[MATERIAL FOR THIS EXERCISE — start]

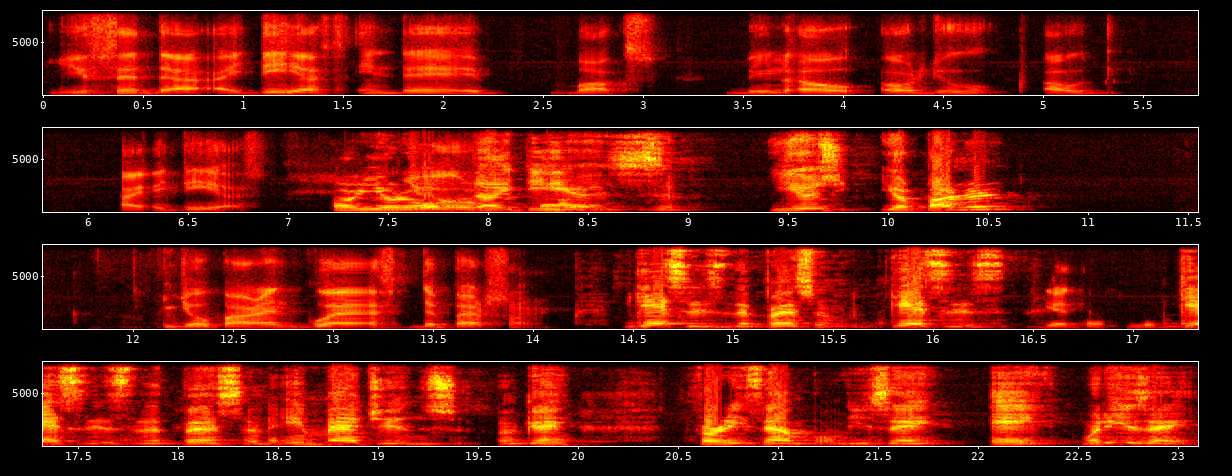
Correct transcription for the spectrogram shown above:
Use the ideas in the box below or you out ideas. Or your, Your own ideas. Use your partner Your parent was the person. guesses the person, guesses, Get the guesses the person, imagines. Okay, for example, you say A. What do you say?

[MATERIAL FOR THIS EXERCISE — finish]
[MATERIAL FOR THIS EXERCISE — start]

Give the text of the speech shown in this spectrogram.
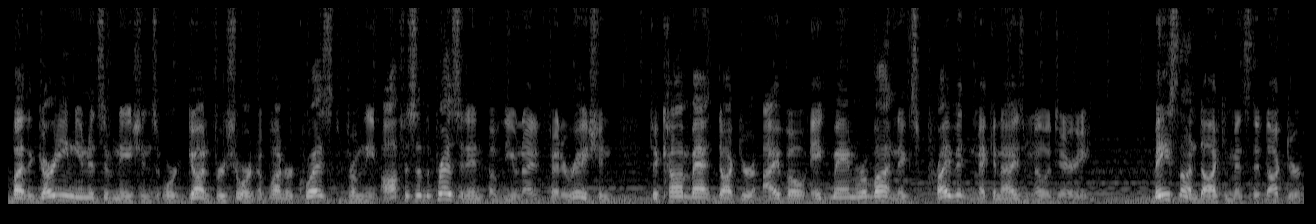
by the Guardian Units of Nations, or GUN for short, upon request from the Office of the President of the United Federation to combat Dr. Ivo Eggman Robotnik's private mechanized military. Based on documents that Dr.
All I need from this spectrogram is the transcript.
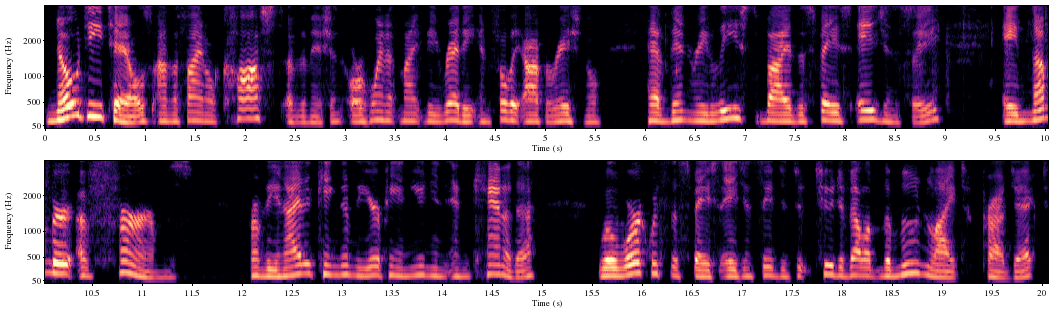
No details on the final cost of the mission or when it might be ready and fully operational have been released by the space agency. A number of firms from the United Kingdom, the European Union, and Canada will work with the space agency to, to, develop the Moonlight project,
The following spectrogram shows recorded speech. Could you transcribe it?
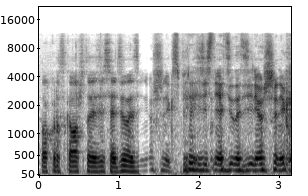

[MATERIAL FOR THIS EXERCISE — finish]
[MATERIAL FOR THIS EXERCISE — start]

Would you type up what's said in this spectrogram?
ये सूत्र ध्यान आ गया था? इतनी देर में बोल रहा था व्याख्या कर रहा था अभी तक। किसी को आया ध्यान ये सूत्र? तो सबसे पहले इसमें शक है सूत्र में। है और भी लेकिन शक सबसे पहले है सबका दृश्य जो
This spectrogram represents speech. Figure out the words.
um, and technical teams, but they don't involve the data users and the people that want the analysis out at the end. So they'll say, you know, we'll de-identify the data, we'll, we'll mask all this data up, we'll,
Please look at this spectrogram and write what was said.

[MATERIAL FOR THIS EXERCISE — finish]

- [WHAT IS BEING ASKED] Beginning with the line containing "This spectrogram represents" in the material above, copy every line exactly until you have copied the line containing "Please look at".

- [ANSWER TO THE EXERCISE]
This spectrogram represents speech. Figure out the words.
um, and technical teams, but they don't involve the data users and the people that want the analysis out at the end. So they'll say, you know, we'll de-identify the data, we'll, we'll mask all this data up, we'll,
Please look at this spectrogram and write what was said.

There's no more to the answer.